Winston Adams | Increase training to cover for worker attrition
There has been a steady increase in the number of professionals being trained in Jamaica in various fields during the past two decades. Significant expansion in the capacity of the country's two main universities - the University of the West Indies (UWI), Mona Campus, and the University of Technology (UTech) - has meant that more persons are graduating with requisite competencies to meet the human-resource needs of the local and overseas job markets.
Medicine, law, education, nursing, and national security studies are just a few of the areas in which Jamaica's tertiary education institutions have consistently produced graduates in recent years. However, in most cases, the supply of graduates in the various fields has not kept up with the demand.
Based on reports in the local media and other credible sources, there is an ongoing shortage of medical doctors, teachers, nurses, and police officers in Jamaica. Even in the legal profession, despite a significant increase in the number of lawyers being called to the Bar and subsequent murmuring about the capacity of the society to absorb the increased cohorts, we have heard the authorities lamenting the understaffing of lawyers in critical institutions such as the Office of the Director of Public Prosecutions.
It appears that the number of professionals in various fields that are retiring, emigrating, or moving into other areas of work continues to outstrip those that are replacing them in the positions that have become vacant.
Reports on the shortfall in three sets of professionals - teachers, nurses, and the police - and some recent efforts to address the problem are detailed below.
There is a shortage of teachers, particularly in mathematics, sciences, and languages. Some 500 maths and science teachers in secondary schools left the classroom between 2014 and 2015, according to a Gleaner article in July 2016. Education Minister Ruel Reid suggested using technology to distribute lessons via YouTube as one way to address the teacher shortage.
In February 2016, just before the last change of Government, an in-service training programme was announced to upgrade 1,400 secondary maths and science teachers at a cost of $401 million.

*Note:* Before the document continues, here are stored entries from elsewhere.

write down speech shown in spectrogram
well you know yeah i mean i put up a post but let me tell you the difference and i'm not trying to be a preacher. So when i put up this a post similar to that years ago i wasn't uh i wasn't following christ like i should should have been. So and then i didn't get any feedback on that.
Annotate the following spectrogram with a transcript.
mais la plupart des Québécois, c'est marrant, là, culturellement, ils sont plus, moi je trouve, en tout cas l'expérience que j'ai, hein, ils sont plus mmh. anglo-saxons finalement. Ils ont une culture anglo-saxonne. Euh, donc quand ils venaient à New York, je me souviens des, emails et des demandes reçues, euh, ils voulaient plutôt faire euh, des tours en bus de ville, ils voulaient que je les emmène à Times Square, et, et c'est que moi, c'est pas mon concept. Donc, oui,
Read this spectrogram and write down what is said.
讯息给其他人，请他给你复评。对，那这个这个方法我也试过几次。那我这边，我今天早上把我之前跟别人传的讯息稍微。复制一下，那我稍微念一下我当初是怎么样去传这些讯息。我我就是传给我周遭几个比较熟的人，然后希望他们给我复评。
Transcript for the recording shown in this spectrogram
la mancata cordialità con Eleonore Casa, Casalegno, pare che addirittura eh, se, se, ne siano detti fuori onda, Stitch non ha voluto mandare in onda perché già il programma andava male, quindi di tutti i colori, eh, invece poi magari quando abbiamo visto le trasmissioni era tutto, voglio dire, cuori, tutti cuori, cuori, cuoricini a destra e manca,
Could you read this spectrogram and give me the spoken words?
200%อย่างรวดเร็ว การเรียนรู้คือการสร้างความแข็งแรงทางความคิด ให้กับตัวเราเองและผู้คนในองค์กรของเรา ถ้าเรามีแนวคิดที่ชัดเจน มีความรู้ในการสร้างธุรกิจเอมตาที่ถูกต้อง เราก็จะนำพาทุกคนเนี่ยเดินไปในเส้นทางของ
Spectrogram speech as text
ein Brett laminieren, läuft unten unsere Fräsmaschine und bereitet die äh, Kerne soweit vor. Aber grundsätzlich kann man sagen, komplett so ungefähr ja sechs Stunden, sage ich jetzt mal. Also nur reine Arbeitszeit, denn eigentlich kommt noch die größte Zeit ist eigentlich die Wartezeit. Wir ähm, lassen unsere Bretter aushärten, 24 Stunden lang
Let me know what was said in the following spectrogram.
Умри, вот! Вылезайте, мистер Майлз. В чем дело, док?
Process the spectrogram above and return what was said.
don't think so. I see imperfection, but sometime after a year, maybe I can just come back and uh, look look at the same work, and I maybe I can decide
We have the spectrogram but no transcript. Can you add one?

In July this year, Minister of Health Dr Christopher Tufton noted that Jamaica's specialist nurses were being recruited to work overseas. He said that the training of specialist nurses at UTech was being expanded as part of strategies to address the problem.
The shortage of nurses in Jamaica, however, is not identical throughout the region. In 2014, the then Minister of Health, Dr Fenton Ferguson, noted that some Caribbean countries actually have an oversupply of nurses.
In January this year, then president of the Nurses' Association of Jamaica Janet Coore-Farr told The Gleaner that Jamaica loses between 150 and 200 nurses from the public system annually, with 170 mostly specialist nurses leaving the public sector for jobs overseas.
Figures supplied by the Nursing Council of Jamaica indicate that approximately 1,296 nurses are trained in Jamaica annually.
The Economic and Social Survey of 2016 revealed that the Jamaica Constabulary Force was 20 per cent below the establishment size. There were 14,091 posts in the JCF, of which only 11,233 were filled. According to the survey, 643 persons enlisted in the JCF during the year, while 549 persons left. This was mainly because of resignation, retirement, and death.
According to a report in The Gleaner in June this year, National Security Minister Robert Montague indicated that based on a survey, poor working conditions were the major reason for cops leaving the force. However, other reports note that Jamaican police were being recruited to serve in other Caribbean countries.
Meanwhile, to address the shortage, the national security minister announced the expansion of the Jamaica Police Academy in Twickenham Park, St Catherine, to accommodate 650 recruits, up from 300. He also announced repairs to Harman Barracks to accommodate an additional 50 recruits, up from 150.
The shortage of police personnel is a long-standing one, with reports of under-resourcing going back to at least 2007, despite the country's high murder rate of well over 1,000 persons on average per year.
Judging from the reports, it is high time for all stakeholders in Jamaica to find a long-term solution to the ongoing shortage of these professionals in the interest of the country's development.
I suggest that an assessment of the training capacity of all tertiary education institutions involved in the training of maths and science teachers, nurses, and the police be carried out urgently, with the objective of increasing the number of professionals trained in these areas by 50 per cent over the next three years.
Our foreign affairs officials and contacts in the diaspora should actively seek lucrative employment opportunities abroad for the professionals being trained locally. Care should be taken to ensure that the remittances to be earned by Jamaica more than offset the costs of training these professionals here.
In fact, local tertiary institutions could enter into partnerships with hospitals, school districts, and police organisations in the United States, Canada, and the United Kingdom to train professionals for their domestic markets, with part of the cost being borne by their taxpayers.
- Dr Winston Adams, JP, is group executive chairman of the University of the Commonwealth Caribbean and first vice-president of the Jamaica Association of Private Tertiary Institutions. Email feedback to firstname.lastname@example.org.